_ACTIVITY_
Locate every line in the records below that holds the word "what" and return each one.

_PROVIDED MATERIAL_
- - - - - - -
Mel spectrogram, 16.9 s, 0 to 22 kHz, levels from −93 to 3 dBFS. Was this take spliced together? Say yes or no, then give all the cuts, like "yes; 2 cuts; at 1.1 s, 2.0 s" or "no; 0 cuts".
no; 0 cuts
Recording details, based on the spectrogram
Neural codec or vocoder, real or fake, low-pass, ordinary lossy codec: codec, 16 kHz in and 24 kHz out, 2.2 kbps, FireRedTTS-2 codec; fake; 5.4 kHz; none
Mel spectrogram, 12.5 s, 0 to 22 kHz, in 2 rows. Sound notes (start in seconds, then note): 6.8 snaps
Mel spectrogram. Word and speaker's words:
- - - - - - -
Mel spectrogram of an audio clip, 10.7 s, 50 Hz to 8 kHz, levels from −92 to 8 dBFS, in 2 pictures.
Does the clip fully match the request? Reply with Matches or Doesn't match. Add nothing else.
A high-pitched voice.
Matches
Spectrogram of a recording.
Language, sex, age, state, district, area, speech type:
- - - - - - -
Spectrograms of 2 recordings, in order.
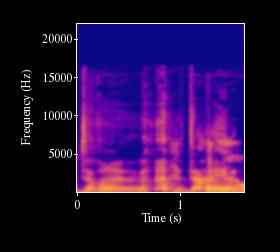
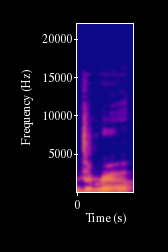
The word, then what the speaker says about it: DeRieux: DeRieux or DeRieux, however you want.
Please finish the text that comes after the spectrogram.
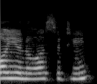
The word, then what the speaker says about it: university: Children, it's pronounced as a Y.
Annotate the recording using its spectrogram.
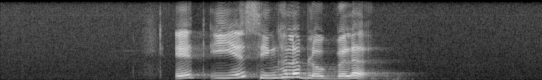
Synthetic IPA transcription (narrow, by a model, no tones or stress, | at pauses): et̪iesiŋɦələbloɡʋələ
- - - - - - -
_OUTPUT FOR THIS EXERCISE_
The word, then what the speaker says about it: DeRieux: DeRieux or DeRieux, however you want.
The word, then what the speaker says about it: university: Children, it's pronounced as a Y.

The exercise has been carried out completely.